What you need to do: Please write out exactly the lines from the one with "Use the spectrogram below to determine" through the end of the data below, both ends included, and omit any pictures.

Supplied data:
================
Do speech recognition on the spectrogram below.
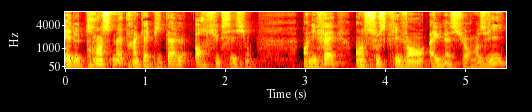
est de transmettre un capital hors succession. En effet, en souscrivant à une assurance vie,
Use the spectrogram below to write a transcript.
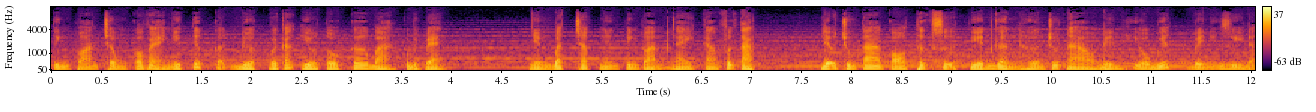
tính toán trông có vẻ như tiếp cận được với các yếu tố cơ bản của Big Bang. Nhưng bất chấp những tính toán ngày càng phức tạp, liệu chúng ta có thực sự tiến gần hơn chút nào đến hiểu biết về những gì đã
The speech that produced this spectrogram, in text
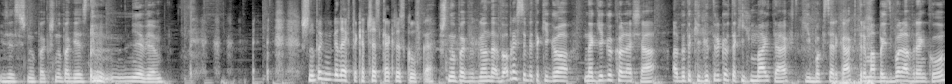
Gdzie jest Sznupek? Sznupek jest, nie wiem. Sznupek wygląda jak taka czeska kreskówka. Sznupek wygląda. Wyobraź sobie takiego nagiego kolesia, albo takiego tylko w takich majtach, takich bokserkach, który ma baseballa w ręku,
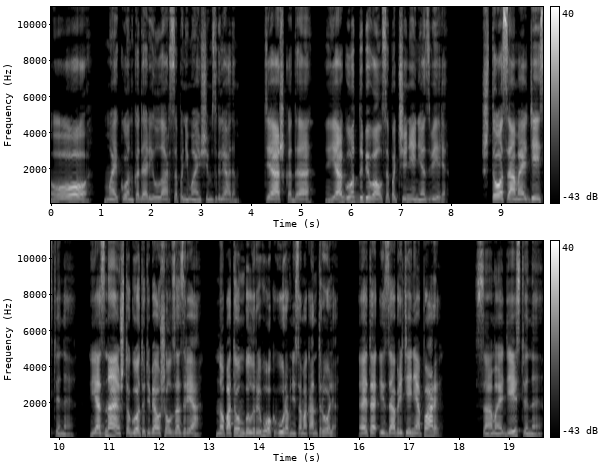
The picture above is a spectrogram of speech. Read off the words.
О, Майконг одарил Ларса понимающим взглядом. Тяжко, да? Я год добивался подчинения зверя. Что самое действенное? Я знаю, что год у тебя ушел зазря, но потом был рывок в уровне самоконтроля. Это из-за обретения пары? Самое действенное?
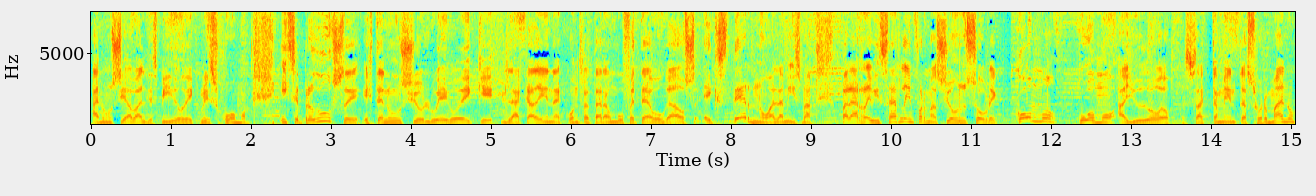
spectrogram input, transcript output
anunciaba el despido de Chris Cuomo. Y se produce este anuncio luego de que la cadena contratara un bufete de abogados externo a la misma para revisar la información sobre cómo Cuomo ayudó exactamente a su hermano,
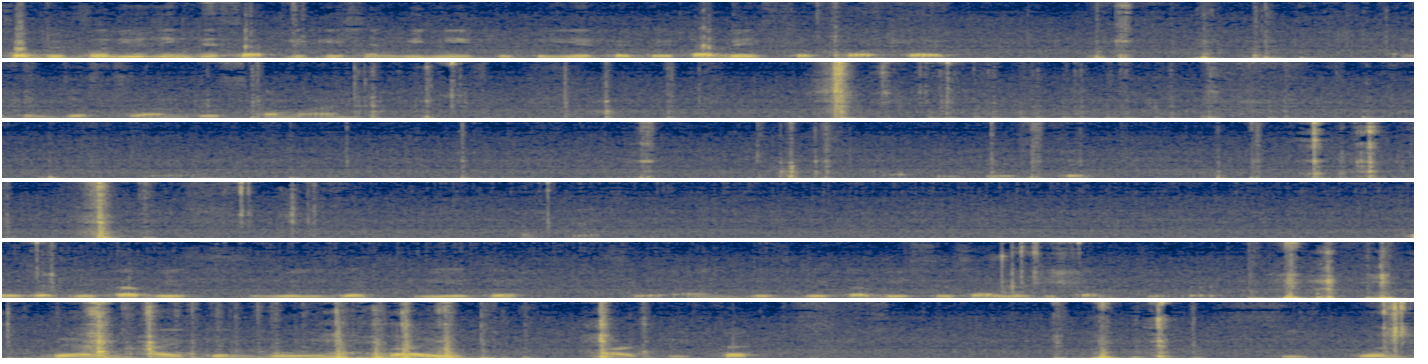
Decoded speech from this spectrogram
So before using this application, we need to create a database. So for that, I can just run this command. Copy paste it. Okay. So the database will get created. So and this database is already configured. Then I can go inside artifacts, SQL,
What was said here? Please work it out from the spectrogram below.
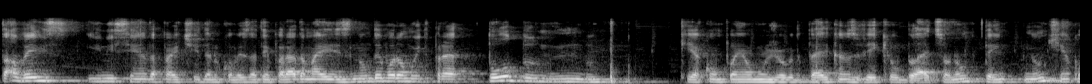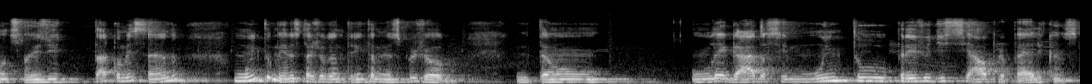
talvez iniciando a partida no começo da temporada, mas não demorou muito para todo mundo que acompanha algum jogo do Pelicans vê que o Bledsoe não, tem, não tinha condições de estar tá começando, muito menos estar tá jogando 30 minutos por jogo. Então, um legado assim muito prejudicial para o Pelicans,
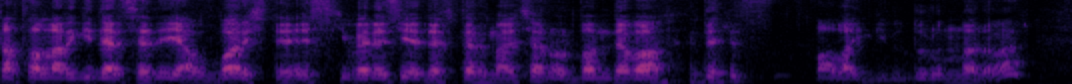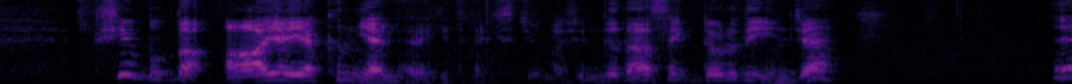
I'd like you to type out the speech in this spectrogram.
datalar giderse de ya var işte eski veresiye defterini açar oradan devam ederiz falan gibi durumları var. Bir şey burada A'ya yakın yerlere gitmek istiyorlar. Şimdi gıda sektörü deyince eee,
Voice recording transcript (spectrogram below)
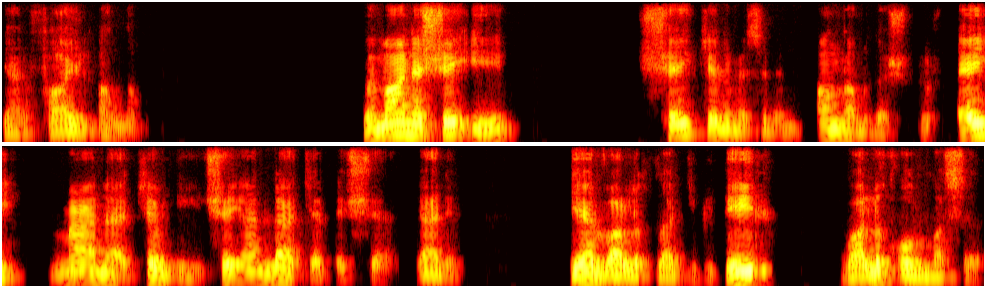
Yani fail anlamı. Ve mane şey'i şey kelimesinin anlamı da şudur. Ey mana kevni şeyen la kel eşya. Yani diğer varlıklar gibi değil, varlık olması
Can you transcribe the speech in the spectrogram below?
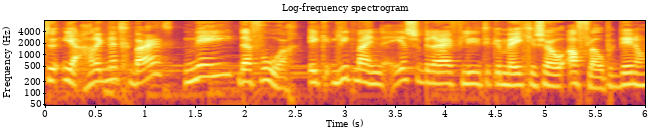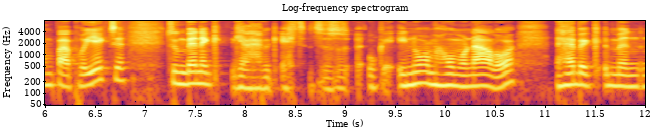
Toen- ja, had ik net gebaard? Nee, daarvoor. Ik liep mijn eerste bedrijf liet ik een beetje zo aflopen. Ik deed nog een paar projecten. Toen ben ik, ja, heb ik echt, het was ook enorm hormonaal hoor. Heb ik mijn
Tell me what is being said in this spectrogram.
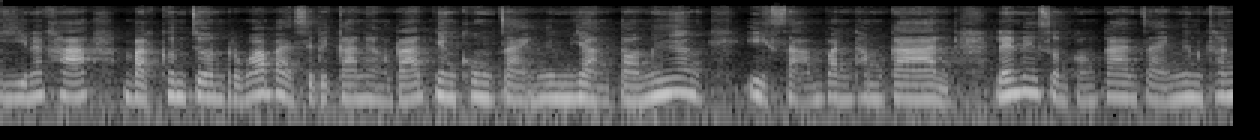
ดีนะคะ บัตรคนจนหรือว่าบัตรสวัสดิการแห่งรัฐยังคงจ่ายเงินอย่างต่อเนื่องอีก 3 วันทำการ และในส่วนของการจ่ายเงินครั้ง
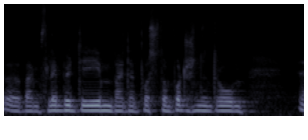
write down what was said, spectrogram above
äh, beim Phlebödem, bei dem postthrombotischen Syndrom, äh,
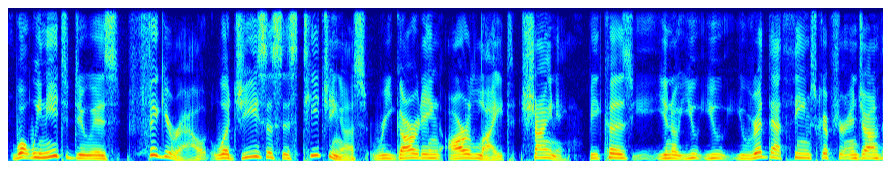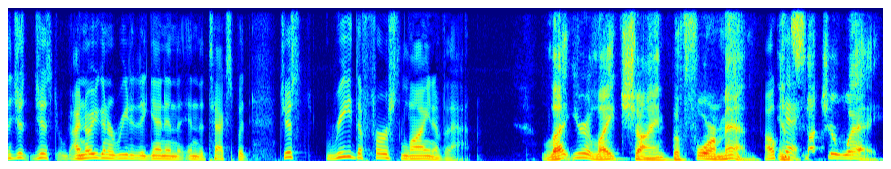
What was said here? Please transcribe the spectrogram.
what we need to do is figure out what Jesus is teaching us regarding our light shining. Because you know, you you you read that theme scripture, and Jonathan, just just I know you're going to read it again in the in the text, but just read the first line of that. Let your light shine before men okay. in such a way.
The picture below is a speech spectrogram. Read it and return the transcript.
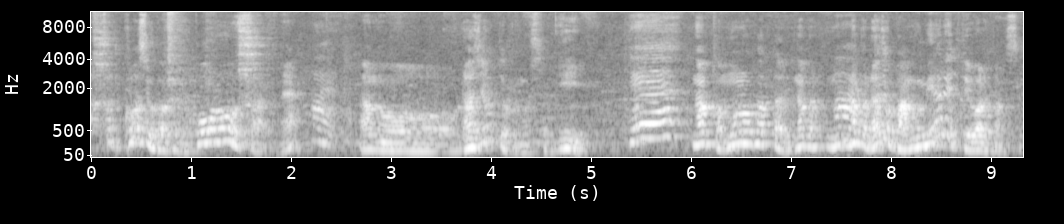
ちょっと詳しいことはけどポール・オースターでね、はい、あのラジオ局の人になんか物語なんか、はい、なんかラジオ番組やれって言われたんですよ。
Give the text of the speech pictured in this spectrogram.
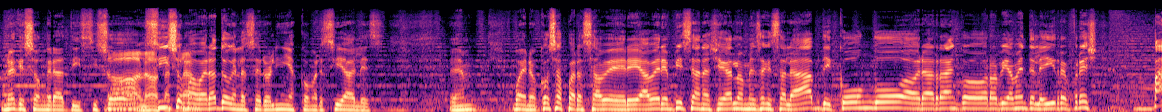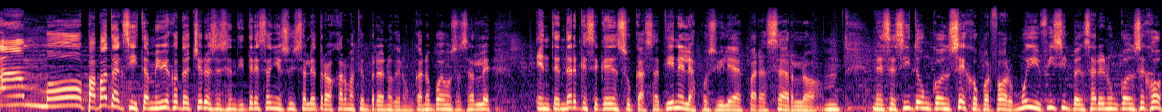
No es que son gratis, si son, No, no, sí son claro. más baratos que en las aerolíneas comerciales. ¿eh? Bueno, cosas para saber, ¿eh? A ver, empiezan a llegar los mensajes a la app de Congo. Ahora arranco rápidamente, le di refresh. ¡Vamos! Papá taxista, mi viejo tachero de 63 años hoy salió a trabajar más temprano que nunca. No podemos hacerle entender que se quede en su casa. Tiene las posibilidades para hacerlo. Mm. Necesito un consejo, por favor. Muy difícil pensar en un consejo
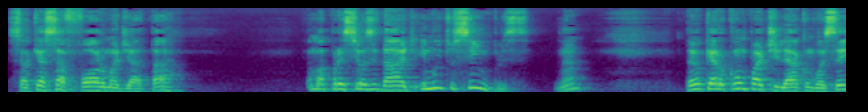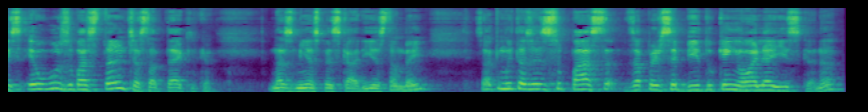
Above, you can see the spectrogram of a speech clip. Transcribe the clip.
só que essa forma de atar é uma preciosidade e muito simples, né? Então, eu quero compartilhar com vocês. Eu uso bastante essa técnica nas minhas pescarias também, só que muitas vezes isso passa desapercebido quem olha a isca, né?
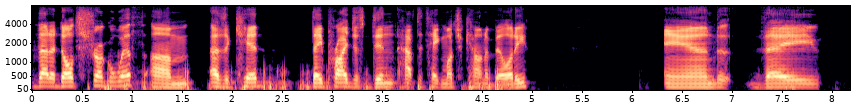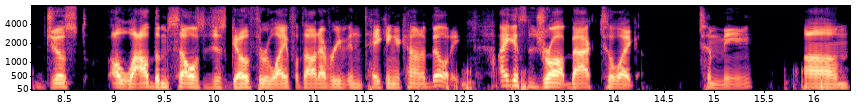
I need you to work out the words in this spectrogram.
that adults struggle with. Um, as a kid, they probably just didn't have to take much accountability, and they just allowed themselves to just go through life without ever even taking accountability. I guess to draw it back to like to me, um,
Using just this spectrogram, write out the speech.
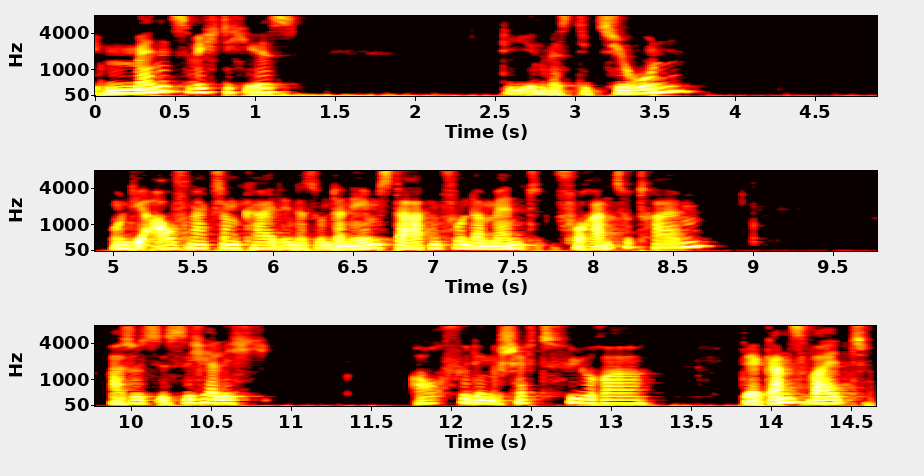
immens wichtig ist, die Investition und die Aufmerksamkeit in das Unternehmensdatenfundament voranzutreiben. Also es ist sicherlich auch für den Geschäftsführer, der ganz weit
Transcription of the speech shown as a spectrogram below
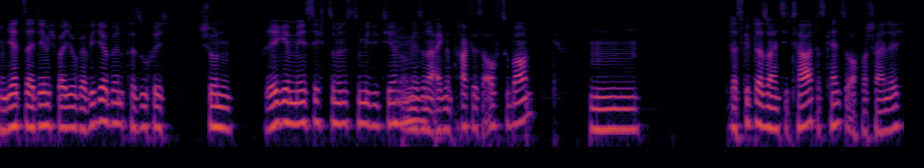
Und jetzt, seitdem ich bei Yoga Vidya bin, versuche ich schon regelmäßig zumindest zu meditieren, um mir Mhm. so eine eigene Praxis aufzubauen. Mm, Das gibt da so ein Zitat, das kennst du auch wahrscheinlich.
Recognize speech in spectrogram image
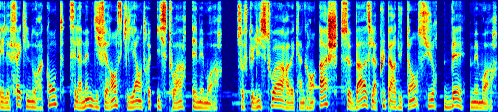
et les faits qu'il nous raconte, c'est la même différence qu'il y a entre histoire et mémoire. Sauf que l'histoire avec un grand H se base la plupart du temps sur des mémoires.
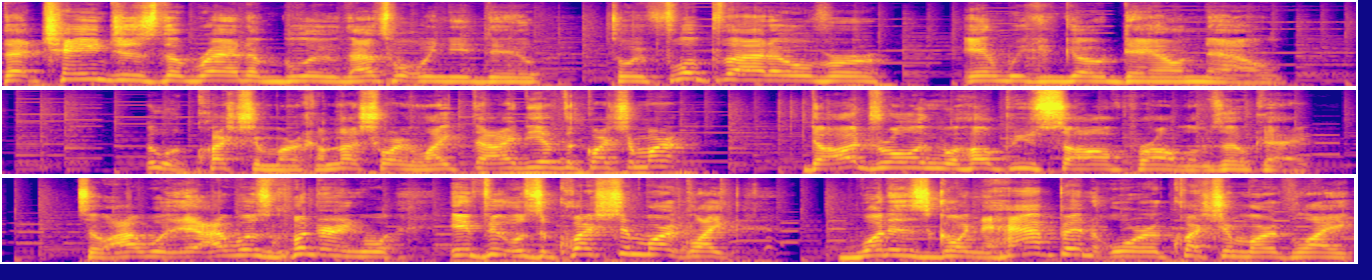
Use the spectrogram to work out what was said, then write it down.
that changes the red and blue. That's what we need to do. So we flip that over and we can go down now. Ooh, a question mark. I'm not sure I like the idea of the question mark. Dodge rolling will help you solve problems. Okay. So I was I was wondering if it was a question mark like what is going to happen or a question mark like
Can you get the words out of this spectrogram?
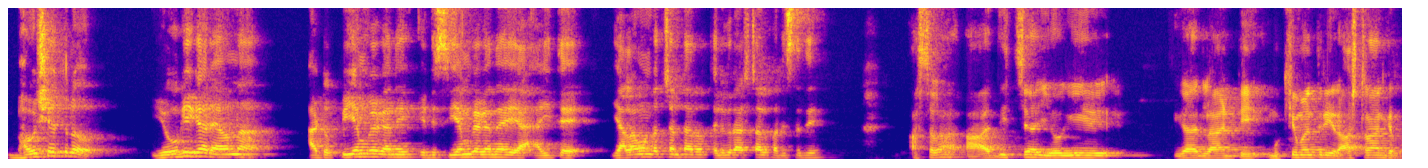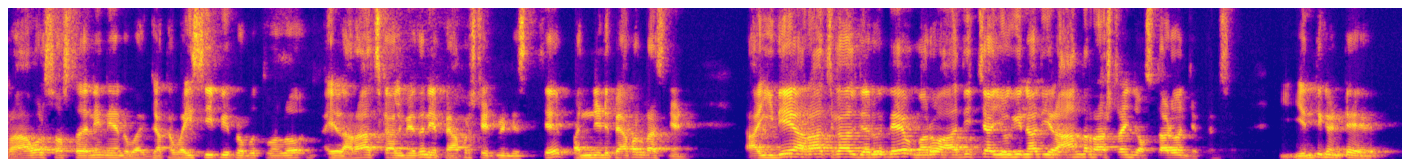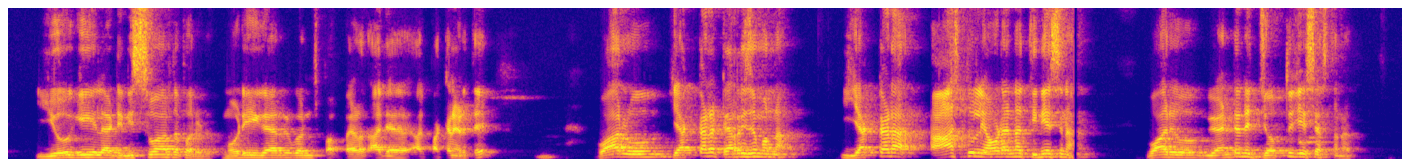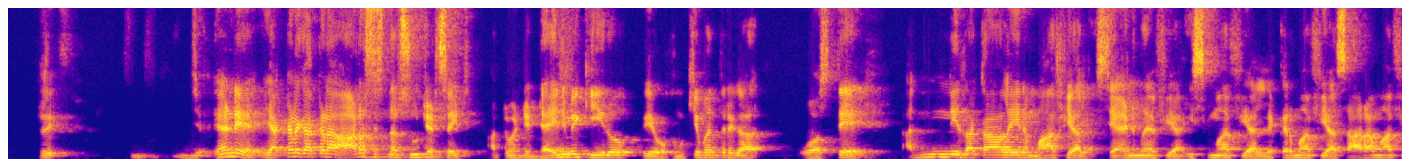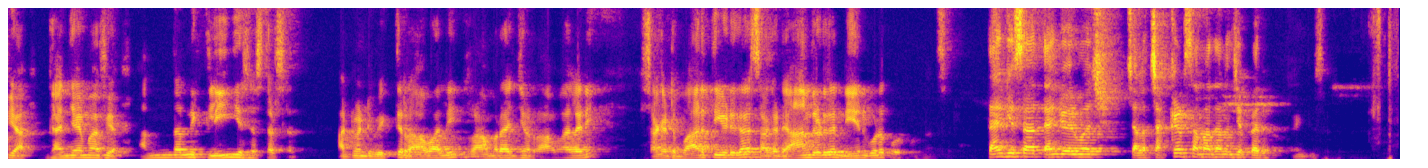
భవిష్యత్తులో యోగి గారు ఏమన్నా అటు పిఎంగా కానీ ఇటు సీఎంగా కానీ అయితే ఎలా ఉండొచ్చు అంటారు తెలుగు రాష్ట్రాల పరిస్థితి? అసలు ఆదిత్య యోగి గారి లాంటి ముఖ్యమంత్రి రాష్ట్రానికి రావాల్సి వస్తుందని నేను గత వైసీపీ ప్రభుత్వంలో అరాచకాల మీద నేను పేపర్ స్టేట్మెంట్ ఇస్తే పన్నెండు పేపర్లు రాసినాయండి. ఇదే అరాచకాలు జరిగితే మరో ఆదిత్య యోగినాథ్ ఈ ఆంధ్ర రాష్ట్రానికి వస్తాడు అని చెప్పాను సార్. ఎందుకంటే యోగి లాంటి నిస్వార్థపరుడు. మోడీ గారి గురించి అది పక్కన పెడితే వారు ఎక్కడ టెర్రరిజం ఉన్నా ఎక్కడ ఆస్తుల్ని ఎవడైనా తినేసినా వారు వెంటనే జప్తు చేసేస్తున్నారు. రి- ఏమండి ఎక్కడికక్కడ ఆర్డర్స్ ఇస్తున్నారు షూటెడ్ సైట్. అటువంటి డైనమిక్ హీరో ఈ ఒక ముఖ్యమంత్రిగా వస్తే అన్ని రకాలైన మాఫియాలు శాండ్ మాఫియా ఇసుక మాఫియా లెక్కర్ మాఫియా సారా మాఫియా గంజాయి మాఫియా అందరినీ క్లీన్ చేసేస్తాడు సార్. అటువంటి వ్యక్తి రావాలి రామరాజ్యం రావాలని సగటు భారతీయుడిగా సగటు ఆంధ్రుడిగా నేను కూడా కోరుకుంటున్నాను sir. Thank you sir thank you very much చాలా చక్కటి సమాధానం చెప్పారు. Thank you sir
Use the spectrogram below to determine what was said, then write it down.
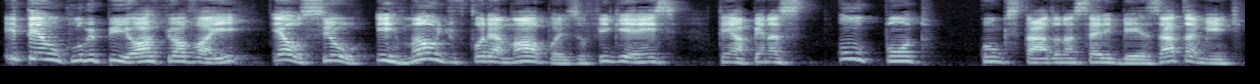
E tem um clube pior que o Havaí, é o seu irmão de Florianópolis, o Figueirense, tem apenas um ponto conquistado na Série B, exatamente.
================
Result for this task:
Use the spectrogram below to determine what was said, then write it down.
E tem um clube pior que o Havaí, é o seu irmão de Florianópolis, o Figueirense, tem apenas um ponto conquistado na Série B, exatamente.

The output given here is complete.